By: Frank Armstrong
*As seen on Forbes
No retiree ever wants to run out of money. Creating a reliable and sustainable stream of income from their accumulated wealth is their first and most important objective.
But, generating income from your wealth is much harder than simply growing it in the first place. It takes a much different investment policy. In terms of strategy, the accumulation phase is the easy part.
Think about it. With a reasonably diversified portfolio as long as you are adding to the account you would never expect to zero out the balance. But, as soon as you begin to withdraw funds, you introduce the risk of self liquidating the portfolio. And as any retiree will tell you, that’s the nightmare scenario.
Here are some points you might use as a guideline to form your strategy for reliable and sustainable withdrawals to fund your retirement income needs:

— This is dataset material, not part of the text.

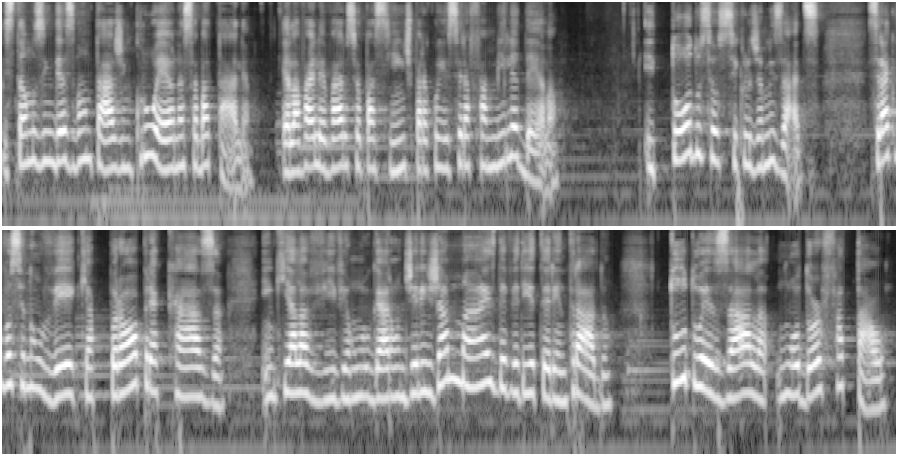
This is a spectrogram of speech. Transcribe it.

•Past experience over long periods of time show us that with withdrawals above 4% of capital per year have an unacceptably high probability of failure. Failures increase dramatically as withdrawal rates increase above 4%.There are literally thousands of articles in professional journals that discuss sustainable withdrawal rates. Some of them torture the data to justify a marginally higher rate, but without the gift of perfect foresight you would be wise to keep a very conservative withdrawal rate. The worst that happens is that later you can distribute more as your funds grow. That sure beats depleting the account.
•Of course it’s always a good idea to keep expenses to a bare minimum. Even if you don’t believe that markets are efficient, the low cost of index funds and ETF make compelling sense. The dominance of passive strategies has been established beyond a reasonable doubt and you will want to make them a key part of your investment strategy.

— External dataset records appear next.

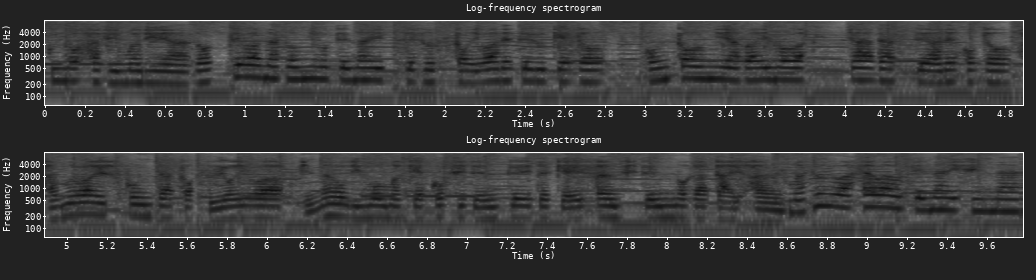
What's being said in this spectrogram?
黒の始まりや。ロッテは謎に打てないってずっと言われてるけど、本当にヤバいのはピッチャーだってあれほど。ハムはエスコンだと強いわ。地直りも負け越し前提で計算してんのが大半。まず噂は打てないしな。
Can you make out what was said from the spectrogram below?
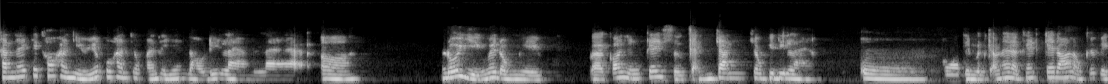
Khanh thấy cái khó khăn nhiều nhất của khanh trong khoảng thời gian đầu đi làm là uh, đối diện với đồng nghiệp và có những cái sự cạnh tranh trong khi đi làm Ồ. Ờ, thì mình cảm thấy là cái cái đó là một cái việc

•Manage risk as aggressively as possible. Maximum return without regard to risk is not a valid strategy for any withdrawal program because portfolio volatility is the big killer for withdrawal programs. At any given level of withdrawals, portfolio failures increase exponentially as volatility increases. A big swing in a down market coupled with withdrawals could deplete the portfolio to a position from which it can never recover. So, as you evaluate potential investment strategies one with a somewhat lower return associated with a lower risk may have a higher probability of surviving your lifetime than a higher return, higher risk portfolio. Aim for the sweet spot where expected return is somewhat above your withdrawal rate but with the lowest possible risk necessary to generate that return.
•Diversifying between fixed income and equity is the first step to manage your risk and control volatility. The fixed income allocation serves two purposes: it provides a store of value to fund future withdrawals and mitigates the risk at the portfolio level. As you add fixed income to an equity portfolio, risk falls a lot faster than expected return which in turn translates to a much higher probability that you won’t outlive your nest egg.
•Keep enough in very safe income securities to fund several years known cash flow in advance. That way you don’t have to sweat the short term market fluctuations in your equity portfolio. For instance, if you planned on withdrawing 4% of your nest egg each year, and wanted to have a ten year cushion for withdrawals, 40% of the total portfolio might reasonably be committed to high quality short term bonds. The balance can be committed to long term growth. In today’s almost zero return short term bond market, it’s tempting to stretch of yield, but the slight increase in yield you might generate by increasing duration increases the risk far in excess of any added benefit.
•You will need a healthy allocation to equities to provide the necessary growth of capital and inflation hedge over your lifetime. But, avoid any kind of concentrated risk in your equity portfolio. You are paid handsomely over time to accept risk in the world’s equity markets. However, an appropriate equity strategy of global diversification into multiple asset classes will reduce risk to its lowest possible denominator while generating an optimum level of return for the risk you accept. Remember, you won’t be compensated for any risk that you could have diversified away. Index funds and ETFs offer an economical path to widest possible diversification at the lowest possible price.
•Rebalancing your portfolio when parts of it grow out of predetermined tolerances from their allocation will both contain risk and enhance returns. It’s counter intuitive to sell assets that have been going up to buy assets that are going down. But, all asset classes have their day and they move in different cycles. I can’t remember a rebalancing trade between fixed income and equities or between equity asset classes that wasn’t profitable when we looked back at it two years later.
Converting your accumulated wealth to a reliable and sustainable income requires careful planning and discipline. A common sense investment strategy with low cost, the right amount of risk, and wide diversification can make the difference between a bountiful retirement and outliving your portfolio in retirement